Problem description ->
Restate, word for word, each entry that follows, but skip its pictures.

Raw data ->
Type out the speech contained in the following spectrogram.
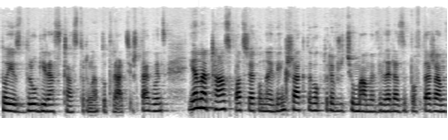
to jest drugi raz czas, który na to tracisz, tak? Więc ja na czas patrzę jako największe aktywo, które w życiu mamy. Wiele razy powtarzam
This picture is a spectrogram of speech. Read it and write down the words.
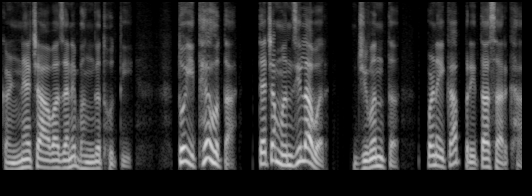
कणण्याच्या आवाजाने भंगत होती. तो इथे होता त्याच्या मंजिलावर जिवंत पण एका प्रेतासारखा.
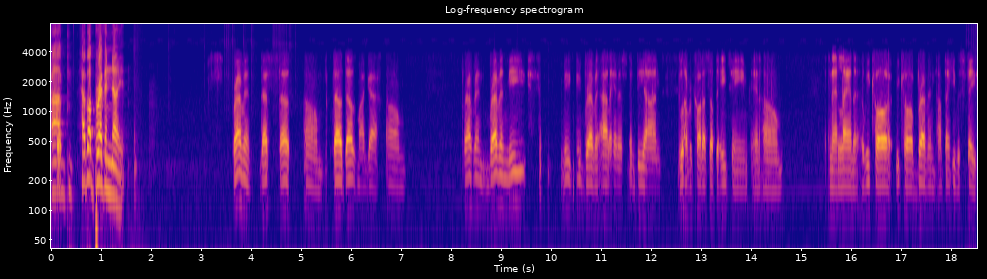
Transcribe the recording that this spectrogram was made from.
Uh, how about Brevin Knight? Brevin, that's that. Um, that that was my guy. Um, Brevin, Brevin, me, me, me, Brevin, Alan Henderson, and Dion Glover called us up to 18, and um, in Atlanta, we called we called Brevin. I think he was face.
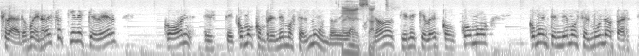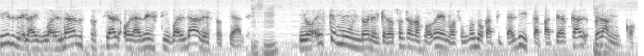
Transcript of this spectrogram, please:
Claro, bueno, eso tiene que ver con este, cómo comprendemos el mundo, digamos, ¿no? Tiene que ver con cómo, cómo entendemos el mundo a partir de la igualdad social o las desigualdades sociales. Digo, este mundo en el que nosotros nos movemos, un mundo capitalista, patriarcal, blanco,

Written response ->
Type out the speech contained in the following spectrogram.
to jest drugi raz czas, który na to tracisz, tak? Więc ja na czas patrzę jako największe aktywo, które w życiu mamy. Wiele razy powtarzam
This picture is a spectrogram of speech. Read it and write down the words.
कणण्याच्या आवाजाने भंगत होती. तो इथे होता त्याच्या मंजिलावर जिवंत पण एका प्रेतासारखा.
Transcribe the recording that this spectrogram was made from.
Uh, how about Brevin Knight? Brevin, that's that. Um, that that was my guy. Um, Brevin, Brevin, me, me, me, Brevin, Alan Henderson, and Dion Glover called us up to 18, and um, in Atlanta, we called we called Brevin. I think he was face.
Transcript of this spectrogram, please:
Claro, bueno, eso tiene que ver con este, cómo comprendemos el mundo, digamos, ¿no? Tiene que ver con cómo, cómo entendemos el mundo a partir de la igualdad social o las desigualdades sociales. Digo, este mundo en el que nosotros nos movemos, un mundo capitalista, patriarcal, blanco,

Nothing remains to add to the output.